The slogan of "revolutionary defeatism" is another of Lenin's misunderstandings. He said that revolutionaries cannot help wishing for the defeat of “their own” country in a reactionary war. Apart from the ambiguity in this (it could easily be taken by counter-revolutionaries, such as the RCP, to mean supporting the opposing country), it is not true. Revolutionaries in France in 1940, particularly Jewish ones, could quite easily NOT "help wishing" for a Nazi victory.
The main enemy is not at home. Our rulers threaten to make us die fighting for their interests, but the other side will kill us as well. We don't care which side is overthrown by revolution first, and, unlike the Bolsheviks, we do not believe in making peace with Capitalist butchers, but in spreading civil war into their armies.
The main enemy is international capital which, like the workers, has no country. Supporting any of its factions can only lead revolutionaries to defeat.
Against War… and Peace

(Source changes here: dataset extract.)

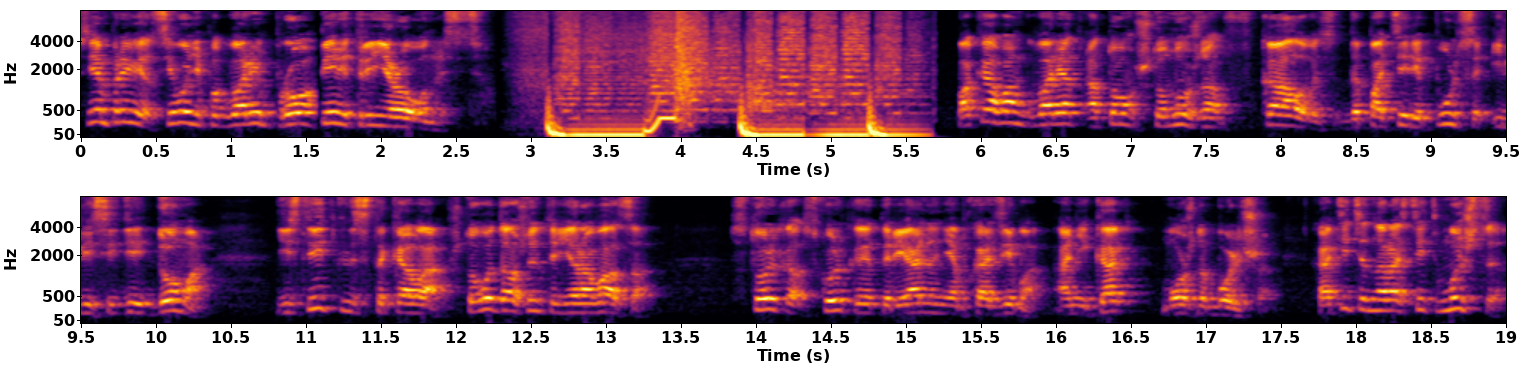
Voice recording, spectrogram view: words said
Всем привет! Сегодня поговорим про перетренированность. Пока вам говорят о том, что нужно вкалывать до потери пульса или сидеть дома, действительность такова, что вы должны тренироваться столько, сколько это реально необходимо, а не как можно больше. Хотите нарастить мышцы?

While obviously we are against the capitalist war, we are also against “capitalist peace”. The west wants peace in the Gulf, a “Pax Americana” of unchallenged western hegemony, misery and exploitation. A reopening of free trade, a working class peacefully putting up with its exploitation, and a large piece of the profits.
For the working class this offers nothing. The bosses' choice of peace or war does not contain the answer we want.
In Iran and Iraq, unlike Britain, the class struggle has moved into a higher stage than a purely economic one. Therefore when we intervene in worker's struggles now, we should not just make the point that the only way to win is to extend the struggle, it must also be with an explicitly internationalist message. The working class has no interests in common with the bourgeoisie anywhere in the world. Whilst supporting all acts of rebellion we should never forget that only a full-scale revolution which aims to internationalise itself will suffice. We must be prepared to throw out the mistakes of past revolutionaries and fearlessly criticise our own failings.
"The nationality of the worker is neither French, English or German, it is work, free slavery… to haggle over ones self.
The workers' government is neither French, English or German, it is Capital.
The home and atmosphere is neither French, English or German, it is the atmosphere of the factory.
"The ground that belongs to them is neither French, English or German… it is six feet under the ground."
Karl Marx, 1845
It is hard to believe that the gurus of the SWP are so stupid that 143 years on, they still haven't realised that this is applicable to other countries, not just France, England and Germany.
Wildcat, July 1988